Rimma R. Roge
Skyline High School
February 23, 2015
A broad variety of factors affect romantic couple’s levels of satisfaction and relational stability. Relationships often bring together conflicting personalities, differing childhood experiences, and varying attachment styles. The individual differences between romantic partners frequently leads to short term argument and long term conflict. Many psychological professionals have focused on the severity of conflict and how it relates to romantic satisfaction. However, many of these researchers and academics ignore the complex factors which contribute to relational well being. A holistic approach must be employed when studying the quality and stability of romantic relationships. The focus of this study will be how personality, childhood experiences and/or trauma, attachment styles, and communication contributes to or prevents relational conflict.
Researchers around the world have studied the association between relational well being and conflict.

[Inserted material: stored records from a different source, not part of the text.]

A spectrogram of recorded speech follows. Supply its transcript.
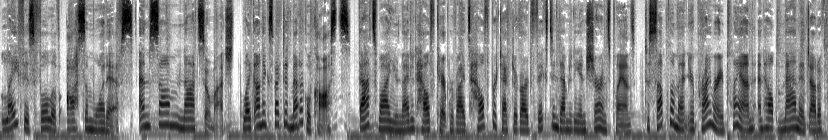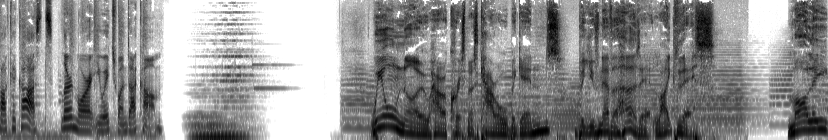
Life is full of awesome what ifs, and some not so much, like unexpected medical costs. That's why United Healthcare provides Health Protector Guard fixed indemnity insurance plans to supplement your primary plan and help manage out of pocket costs. Learn more at uh1.com. We all know how a Christmas carol begins, but you've never heard it like this. Marley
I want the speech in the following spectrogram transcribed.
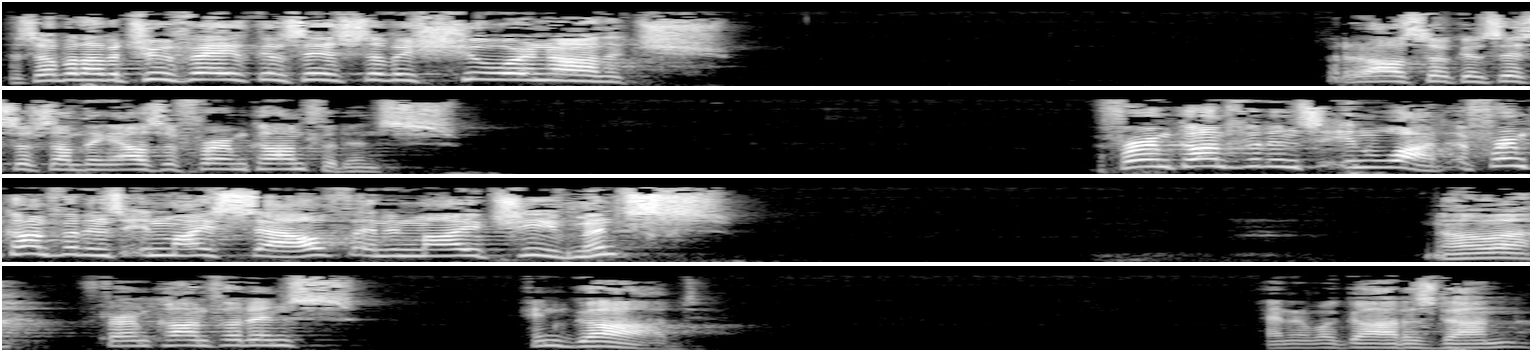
And so beloved, true faith consists of a sure knowledge. But it also consists of something else, a firm confidence. A firm confidence in what? A firm confidence in myself and in my achievements. No, a firm confidence in God and in what God has done.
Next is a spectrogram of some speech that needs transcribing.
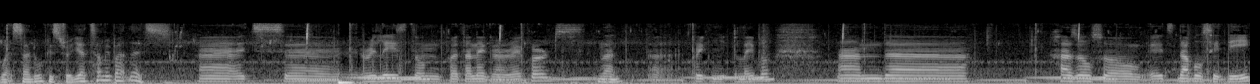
Wet Sound Orchestra. Yeah, tell me about this. Uh, it's uh, released on Poeta Negra Records, that uh, pretty new label, and uh, has also its double CD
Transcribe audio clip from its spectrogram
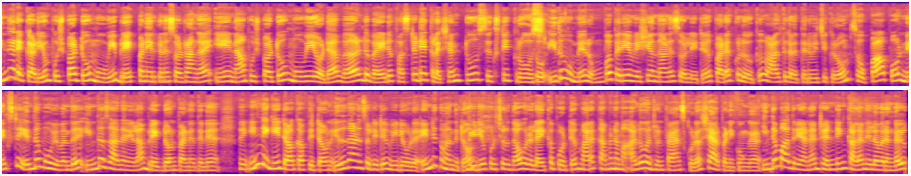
இந்த ரெக்கார்டையும் புஷ்பா டூ மூவி பிரேக் பண்ணியிருக்குன்னு சொல்கிறாங்க ஏன்னா புஷ்பா டூ மூவியோட world wide first day collection two sixty gross இதுவுமே ரொம்ப பெரிய விஷயம் தான் சொல்லிட்டு படக்குழுவுக்கு வாழ்த்துக்களை தெரிவிச்சுக்கிறோம். ஸோ பார்ப்போம் நெக்ஸ்ட் எந்த மூவி வந்து இந்த சாதனையெல்லாம் பிரேக் டவுன் பண்ணுதுன்னு. இன்னைக்கு டாக் ஆஃப் தி டவுன் இதுதானு சொல்லிட்டு வீடியோட எண்டுக்கு வந்துட்டோம். வீடியோ பிடிச்சிருந்தா ஒரு லைக்கை போட்டு மறக்காம நம்ம அலு அர்ஜுன் ஃபேன்ஸ் கூட ஷேர் பண்ணிக்கோங்க. இந்த மாதிரியான ட்ரெண்டிங் கல நிலவரங்கள்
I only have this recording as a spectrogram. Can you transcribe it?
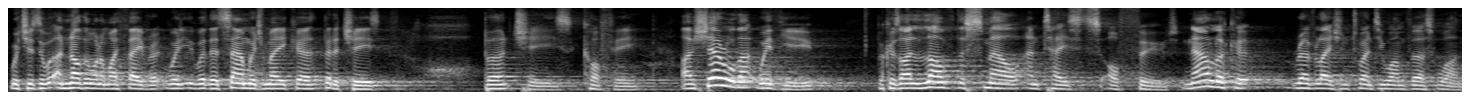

Psychological and medical professionals agree that both minor and major issues of conflict have a negative correlation with relational satisfaction (Cramer, 2002); however, scholars disagree on which of these factors contribute most to these issues. A holistic approach must be employed when studying the sources of romantic satisfaction and/or dissatisfaction. Personality, childhood development, and attachment stylization all affect a couple’s level of satisfaction in a romantic relationship. Childhood development has been shown to significantly affect the attachment styles of adults in romantic partnerships (Monteoliva, Adelaida & J. Miguel García-Martínez, 2005). Kazan and Shaver argue these childhood attachment styles manifest themselves in different forms of loving relationships (1987). According to Bartholomew and Horowitz (1991), there are four different types of attachment styles evident in romantic relationships: secure, preoccupied, avoidant-dismissive, and avoidant-fearful. Monteoliva, Adelaida & J. Miguel García-Martínez conducted a study at a Spanish university in which they selected a sample of eight hundred and ninety-one students (2005). The researchers distributed a questionnaire in which students of differing attachment styles could rate their levels of relational stability, breakup anxiety, intimacy and commitment. Secure and preoccupied participants had significantly higher levels of relational satisfaction and self assurance than both of the avoidant groups (Monteoliva, et al., 2005). The study demonstrates the importance of childhood experiences as they relate to attachment development. The formation of these styles leads to a significantly diversified set of adult relational experiences.
Personality was another factor which fundamentally altered the nature of romantic relationship. Sharma and Raju examined the association between aggressive/hostile behavior and relational satisfaction (2013). They sampled 110 males and females to show this correlation. The results of the study demonstrated secure participants were far less likely to engage in a hostile and aggressive acts, whereas individuals with lower self esteem were exactly the opposite. Individuals with very low self confidence constituted 47.3% of all participants; they were the most likely to stay in a long-term abusive relationship with multiple partners. Participants with low self confidence also exhibited jealousy, mistrust, and unhealthy codependence on their current partner (Werner 1999). Gender played an important role in expression of relational aggression. Females were far less likely to report abuse than males. Low agreeableness, low extraversion, and neuroticism was why men showed higher physical aggression. In women, low conscientiousness showed higher relational aggression. Individuals who had little to no sexual